Author Herman Wouk (The Caine Mutiny) spoke at the Columbia College Class Day that year. I had to look that up. All I remember is that it was pouring rain that day. In the photo I’m cradling an umbrella along with my cap.
Commencement Day — which is for the entire university — started out dreary too, but, clearly, my future was so bright I had to wear shades.
The sun came out as the ceremony got underway. By the time it was over and the crowds had dispersed, it was so hot that I shed my cap and gown and put on a pair of high-rise shorts that would be surely be the envy of any 20-something Brooklyn hipster these days. Here I am posed next to the statue of Alma Mater.
Columbia College didn’t go co-ed until 1983 (the news was announced in January 1982), the last of the eight Ivy League schools to do so, even though the issue had been first considered over a century earlier, in 1879. As Shira Boss-Bicak reported for the alumni magazine, Columbia College Today, in 2009:
“Instead, the school created the Collegiate Course for Women in 1883, allowing women to enroll in a home-study program and sit for the exams alongside male students for the same credit. Several women earned bachelor’s through CCW, the first in 1887. One CCW student, Annie Nathan Meyer, was instrumental in the formation of a college for women at the University. Barnard opened in 1889, and would ultimately and ironically turn out to be the main impediment to making the College coeducational.”
In other words, after the launch of the prestigious, all-women, liberal-arts Barnard College — a part of Columbia University that is still situated right across from the main university campus — there were fears that allowing women into Columbia College would hurt Barnard by siphoning away its students or forcing it into a de facto merger. However, my “Never Is the Next New Thing™” rule ultimately applied and, as Columbia College Today reported, “The decision to become a coeducational college markedly improved Columbia, and didn’t harm Barnard, which has maintained its separate and vital identity as a women’s college.”
Admitting women starting in 1983 meant that the class of 1987 was the first fully co-educational graduating class at Columbia College. I was in the third co-educational graduating class!

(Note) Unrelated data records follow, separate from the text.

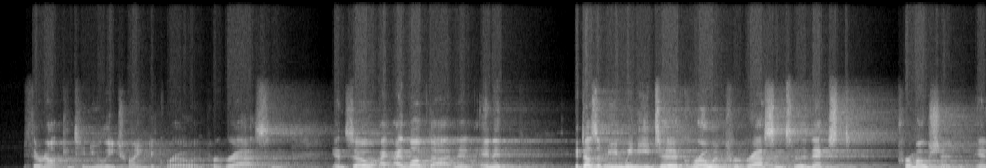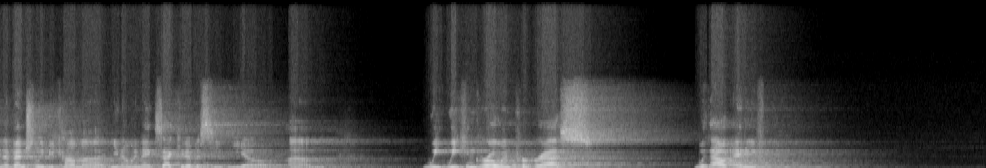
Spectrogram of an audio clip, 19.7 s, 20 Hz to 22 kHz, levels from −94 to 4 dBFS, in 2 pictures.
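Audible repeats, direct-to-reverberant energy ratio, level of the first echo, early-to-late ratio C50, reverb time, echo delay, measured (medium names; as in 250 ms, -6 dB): no echo, 7.5 dB, no echo, 9.0 dB, 2.1 s, no echo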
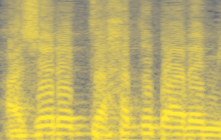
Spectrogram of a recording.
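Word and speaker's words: עשרת הדברים: 그래서 우리는 십계명이라고 말하는데, 히브리 사람들은 이제 안이라는 단어를 쓰고요. 그 다음에 쉰이라는 단어를 쓰고, 그 다음에 레쉬라는 단어를 쓰고, 그 다음에 이렇게 해가지고 타브라는 단어를 쓰는데 이것이 뭐냐면 이응 발음, 그 다음에 시읒 발음, 그 다음에 리을 발음, 그 다음에 티귿 발음. 그래가지고 아쉐레트라고 하는 열이라고 하는 뜻인데 아세레트, 그 다음에 계명은 하드바림 이렇게 됐어요.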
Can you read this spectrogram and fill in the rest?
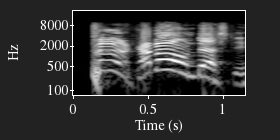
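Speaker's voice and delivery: huge high-pitched driving yell; calling out to a mule. Retold or imitated. Farmer calls his mule the fourth time, shouting. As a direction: bellow the name to make the animal pull. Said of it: "When he called him Dusty".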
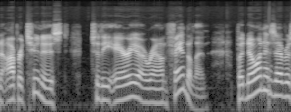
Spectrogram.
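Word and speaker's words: Phandalin: and the nearby human town of phantomlin pronounced fandolin prospered as well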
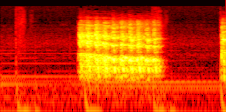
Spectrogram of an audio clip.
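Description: A dolphin chattering sound effect: one short burst of rapid, high-pitched chatter, starting about a second in and lasting under a second.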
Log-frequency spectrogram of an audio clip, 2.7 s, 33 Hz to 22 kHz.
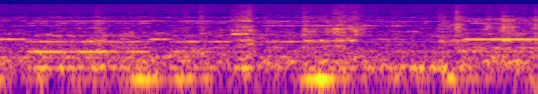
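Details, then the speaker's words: Newly assembled Flsun QQ-S delta 3D printer during first auto-leveling: a steady mid-pitched hum and ringing that rises and falls with the moves, from resonating delta arms, not too bad; lube may be needed. "sometimes the arms resonate they're not too bad"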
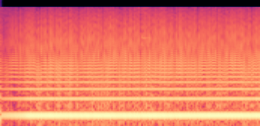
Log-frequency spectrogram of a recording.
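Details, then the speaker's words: Behringer Odyssey synth with intermittent crackling distortion on all audio outputs, starting when most green slider LEDs failed, worse the longer it is on; correct power adapter confirmed. Steady low droning tone with a gritty, buzzy edge; cause not yet found. "that sound was not there before just started recently about the same time as led issue and again it is something that seems to be intermittent where at a certain point it may or may not stop being distorted and go back to a normal cleaning sound"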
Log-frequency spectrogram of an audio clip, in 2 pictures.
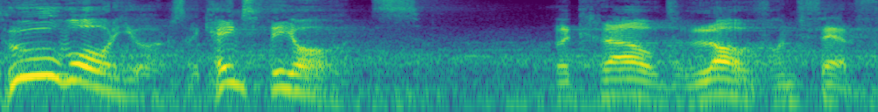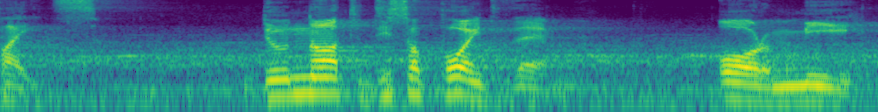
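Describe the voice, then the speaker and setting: A man's voice: mid-range voice, big pitch swings, slow pace, gravelly, full character voice. An actor playing a blunt, sardonic arena boss and fight promoter in a video game, teasing his fighters. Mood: mocking, stern. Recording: noisy arena ambience behind.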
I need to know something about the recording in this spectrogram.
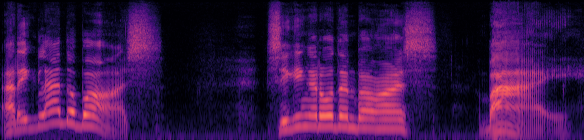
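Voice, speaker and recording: A man voicing a brash, boastful thug henchman in an audio drama who shouts his threats. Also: high-pitched, wildly swooping pitch, slow, a little hiss or hum, exaggerated voice. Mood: eager. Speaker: hired thug. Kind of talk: Ilocano audio drama acting.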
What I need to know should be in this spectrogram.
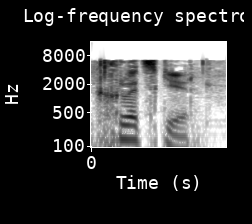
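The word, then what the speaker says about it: Groote Schuur: So they raise funds to reduce the waiting time for surgery by covering costs for additional theatre time and nursing staff at Grootskuur. Did I say that right? – You did Grootskuur.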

During my undergraduate years, I came across a few guys who were hostile about women being in Columbia College, which is odd, because horny college boys are usually in favor of having access to more women. Columbia College Today said, “… the College was turning off male potential applicants who did not want to attend an all-male school.” The story quoted Roger Lehecka, dean of students from 1979 to 1998:
“A vanishingly small number of students came to Columbia College because it was an all-male college, and many came because they had been led to believe that Columbia and Barnard students’ lives were more together than they actually were.”
Steve Cohen, a member of the last all-male entering class of 1986, told Columbia College Today, “There were Barnard women, but really they were sequestered from us … It was a very heavy workload, and it was basically joyless.” Given that, I don’t know why a few assholes would look my leggings-and-t-shirt outfits up and down and say in a nasty way, “You must go to Barnard. You’re wearing the uniform.” WTF? Did those guys ever get laid with that line? I liked answering, “No, I go to YOUR school” before flouncing off (See? I’ve always loved taking ownership of men’s stuff). Because of that crap, a highlight of my graduation was the protest banner created by Laura Hotchkiss Brown that added the names of seven great female authors — Sappho, Marie de France, Christine de Pizan, Sor Juana Ines de la Cruz, Bronte, Dickinson, and Woolf — to the facade of Butler Library, above the inscribed names of eight important male thinkers. I am sure I took my own photo of that moment, but I haven’t found it yet, so you can see a picture from the library in the post I wrote last year, when MrB received his honorary Doctor of Laws degree from Columbia University.
Congratulations to all the 2014 Columbia University graduates! Don’t fear that your best years are behind you. I’ve found post-graduate life to be a lot more fun than college. More money, less studying. You can’t go wrong with that.